Truly addressing climate changes means not just stabilizing emissions, but sharply reducing them over the next 50 years, the authors said. This would require more than just improving existing technologies, they added.

"It's not enough to freeze greenhouse gas emissions at current levels. To prevent climate change, we need to stop dumping carbon dioxide into the atmosphere at industrial scale", said Caldeira. "The original study showed that we can solve a large part of the problem with existing technologies, but solving the whole problem requires new technologies deployed at massive scale."

Current technologies and systems cannot provide the equivalent amounts of carbon-free energy needed soon enough or affordably enough to achieve this transformation, the perspective says. Fundamental, disruptive changes to the global energy system are required.

"Most of the greenhouse gas emissions expected this century are expected to come from the developing world in the second half of the century. A central challenge of the first half of this century is to develop the energy technologies that will be needed in the second half of the century," Caldeira said. "Existing technologies just cannot provide the massive amounts of carbon-neutral power needed later this century.
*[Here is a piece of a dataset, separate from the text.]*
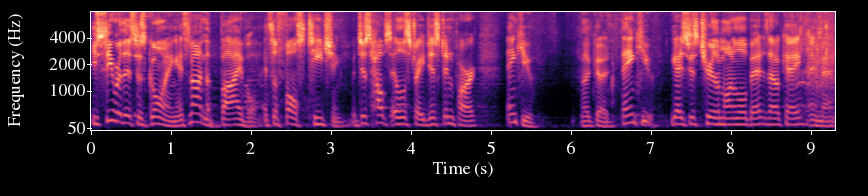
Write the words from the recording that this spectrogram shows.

Solving the climate problem will be both difficult and necessary."


'/>"/>

Contact: Ken Caldeira
kcaldeira@carnegiescience.edu
650-704-7212
Carnegie Institution
Source:Eurekalert

Related biology news :

1. Preventing prostate cancer through androgen deprivation may have harmful effects
2. Microscopic packets of stem cell factors could be key to preventing lung disease in babies
3. New study to examine ecological tipping points in hopes of preventing them
4. Limiting TV time -- Effective strategy for preventing weight gain in children
5. Preventing the immune system from going haywire during sepsis
6. Preventing home invasions means fighting side-by-side for coral-dwelling crabs and shrimp
7. As climate warms, bark beetles march on high-elevation forests
8. Pics, shoots and leaves: Ecologists turn digital cameras into climate change tools
9. Geo-engineering against climate change
10. University of Tennessee study predicts extreme climate in Eastern US
11. Boreal bird species of conservation concern affected by climate change
Post Your Comments:
*Name:
*Comment:
*Email:
(Date:6/22/2016)... WASHINGTON , June 22, 2016 On ... highly-anticipated call to industry to share solutions for the ... by U.S. Customs and Border Protection (CBP), explains that ... nationals are departing the United States ... criminals, and to defeat imposters. Logo - ...
(Date:6/20/2016)... Securus Technologies, a leading provider of ... safety, investigation, corrections and monitoring announced that after ... secured the final acceptance by all three (3) ... Systems (MAS) installed. Furthermore, Securus will have contracts ... by October, 2016. MAS distinguishes between legitimate wireless ...
(Date:6/15/2016)... , June 15, 2016 ... report titled "Gesture Recognition Market by Application Market - Global Industry ... - 2024". According to the report, the  global gesture ... in 2015 and is estimated to grow at ... billion by 2024.  Increasing application of ...
Breaking Biology News(10 mins):
(Date:6/24/2016)...  Regular discussions on a range of subjects including policies, ... entities said Poloz. Speaking at a lecture to ... he pointed to the country,s inflation target, which is set ... "In certain areas there needs ... economic goals, why not sit down and address strategy together?" ...
(Date:6/23/2016)... ... June 23, 2016 , ... ... announce the launch of their brand, UP4™ Probiotics, into Target stores nationwide. The ... is proud to add Target to its list of well-respected retailers. This list ...
(Date:6/23/2016)... ... June 23, 2016 , ... Charm Sciences, Inc. is ... has received AOAC Research Institute approval 061601. , “This is another AOAC-RI approval ... Bob Salter, Vice President of Regulatory and Industrial Affairs. “The Peel Plate methods ...
(Date:6/23/2016)... ... , ... STACS DNA Inc., the sample tracking software company, today announced that ... joined STACS DNA as a Field Application Specialist. , “I am thrilled that ... of STACS DNA. “In further expanding our capacity as a scientific integrator, Hays brings ...
Breaking Biology Technology: